In the first photo, I’m striking the “skinny pose.” I have one foot placed in front of the other. I’m turning at the waist, but rotating my shoulders towards the camera. I’m jutting my chin out slightly. I read how to do this online and at first I felt silly and awkward arranging my limbs and torso like this, but then I noticed it actually works so I do it often. If you watch starlets on the red carpet, they use these tricks too. I’m also wearing a dark color on the bottom and a light color on the top to balance my bottom-heavy pear shape. All in all, I look pretty thin.
About 2 minutes earlier, the second photo was taken right after I finished my race. I eagerly downloaded it from the official race site online and was crestfallen when I saw it and immediately thought, “I look so fat in that photo!” I don’t know if it’s the angle or the lighting or post-race bloat that evaporated 120 seconds later, but I think I look fat in that photo. Which sucks, because it’s supposed to be my proud, victory photo and I don’t feel particularly victorious when looking at it.
Then, there is photo number 3, taken a couple hours later at my book release party. My face looks the thinnest in this photo to me and I’m rather satisfied with my size. Maybe the dark lighting helps? :) I’m sure some of you will comment that I look great in all these photos (or that I look like a bean bag chair if you’re a hater), but it doesn’t really matter what you think, it’s what I think.

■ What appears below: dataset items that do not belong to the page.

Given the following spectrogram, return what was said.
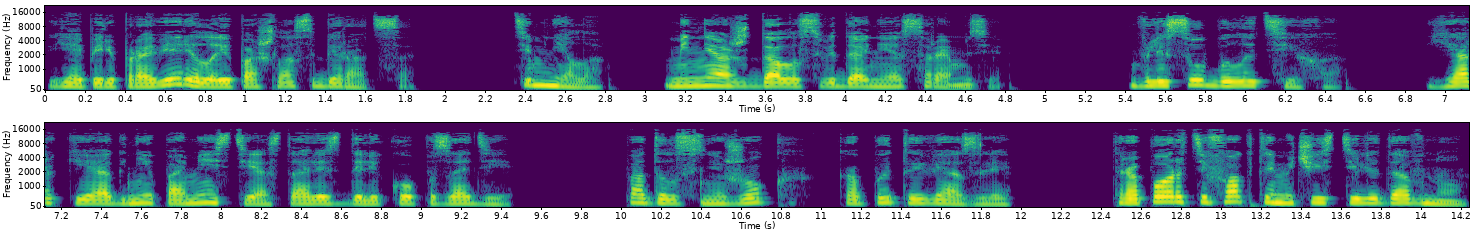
Я перепроверила и пошла собираться. Темнело. Меня ждало свидание с Рэмзи. В лесу было тихо. Яркие огни поместья остались далеко позади. Падал снежок, копыты вязли. Тропу артефактами чистили давно.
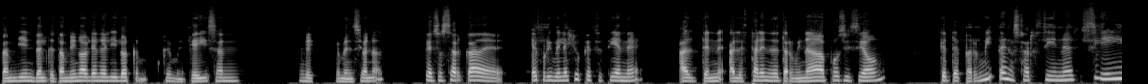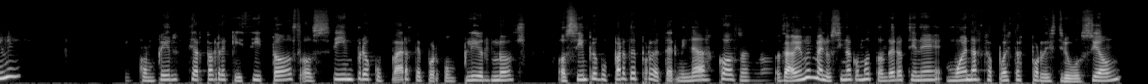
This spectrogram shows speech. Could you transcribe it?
también, del que también hablé en el hilo que, que, que hice que mencionas, que es acerca de el privilegio que se tiene al, tener, al estar en determinada posición que te permiten hacer cine sin cumplir ciertos requisitos o sin preocuparte por cumplirlos o sin preocuparte por determinadas cosas, ¿no? O sea, a mí me alucina cómo Tondero tiene buenas apuestas por distribución,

It seems odd that all these photos were taken within hours of each other and yet I look so different in all of them. I know my face and my body better than anyone else, so I’m probably the most critical of my appearance, noticing the smallest variations. It’s amazing how different I can appear, not because of my size, but because of the way my body is turned or whether I’m wearing makeup or whether someone turned on the overhead light.
I might not be the best judge though. There are times when I don’t think I look particularly good or bad in a photo and other people compliment me on it. For instance, I got several compliments on my Jamba Juice photo, but when I saw it I thought it was far too dark and that I looked a little bit irked. I would caption this photo with a thought bubble saying, “Have you taken the photo yet? I want to pick up my orange dream machine!”
The worst was when I was still morbidly obese and I’d look at a photo in horror and someone would say, “What a great picture! It looks just like you!” Geez, really? That’s awful. Not only would I feel bad about an ugly photo, I would feel bad that I evidently looked like an ugly photo all the time.
Photos confound me. I like living in a technologically advanced society, but if I’d been born in the 1700’s without running water or electricity, at least I wouldn’t have to deal with the head game that digital imagery now provides on a daily basis. Am I fat? Am I thin? Who knows?
Somewhere all those skinny girls I never understood are laughing.